I’ve been a fan of Hollaback for about a year now, and I finally decided to share a story. There are so many experiences of harassers getting away with their words and/or actions, and leaving the victim feeling powerless and trapped. However, I am happy to say that this is a success story!
I work in an industrial neighborhood in the East Bay, California. Every morning, I take a walk in about a one-mile radius from my workplace. There is a tow-truck company whose trucks frequent the area quite often, as their headquarters are nearby.
Beginning around October of last year, there was one particular driver for the company who, everytime he saw me walking, would blare his horn. A shrill, jarring, airhorn-like sound. Truck horns are designed to startle someone in an urgent situation, and naturally when this first started occurring, I would immediately look towards the sound to see what was happening. When I looked, the driver would have this grin across his face that felt so… Invasive. Sometimes he would wave, as well. My standard reaction was to flip him off, but that wasn’t satisfying the need to make him feel the way that he made me feel. Cornered, on display. I should throw in that this would always happen when he was driving by (in motion), and never when he was stopped. Big surprise, I know.
A few months later, another driver for the company started honking, grinning, waving, etc. as he passed. This happened several times. Everytime an instance occurred with this company, it was one of those two drivers. They were always in separate vehicles, never together at the same time.
So, I began to recognize my options. I thought about notifying the police, but I then realized that harassment in the workplace is taken much more seriously, internally speaking.
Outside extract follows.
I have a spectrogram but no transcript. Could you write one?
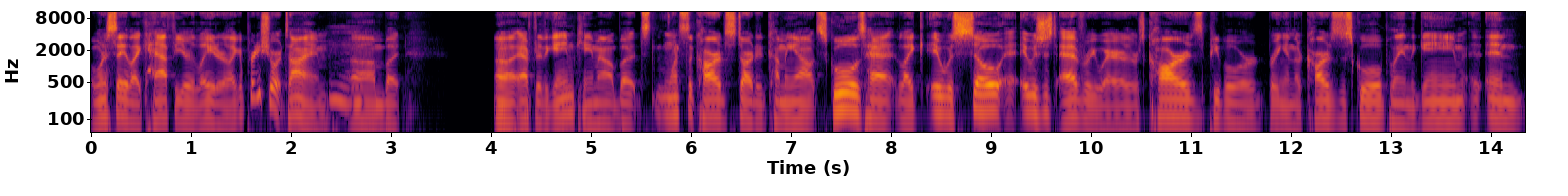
I want to say like half a year later, like a pretty short time. Mhm. Um, but uh, after the game came out, but once the cards started coming out, schools had like it was so it was just everywhere. There was cards, people were bringing their cards to school, playing the game, and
If a company discovers that one of their employees is harassing others inside or outside of the workplace, there are often serious repercussions. I decided to call the company.
I immediately- but non-confrontationally- asked to speak to a manager. I told the receptionist that I had been experiencing harassment from two of their employees for approximately four months, and that I was fairly confident the company was unaware that this was happening. The woman I spoke to seemed to understand the urgency, and transferred me to the manager’s phone line. He was not in the office, but I did seize the opportunity to leave an in-depth message. I addressed everything that had happened with the honking and smiling, and let him know how these actions affected my feelings and sense of safety. I noted the times that these instances occurred, and the drivers’ appearances.
I never did receive a phone call back from the company, but I am ecstatic to say that not one single harassment incident, from either driver, has occurred since. I still see the same drivers when I go for a walk, and they will look, but will not say or do a thing. In fact, the majority of the time, they can’t even look me in the eye anymore.
People need to know that they CAN make a difference. They DO have the power to change things. They need not be afraid to use their voice and take action. The harassers do not have any more power than those who are harassed, and this story proves that those who choose to victimize others will endure justified consequences, if we speak up!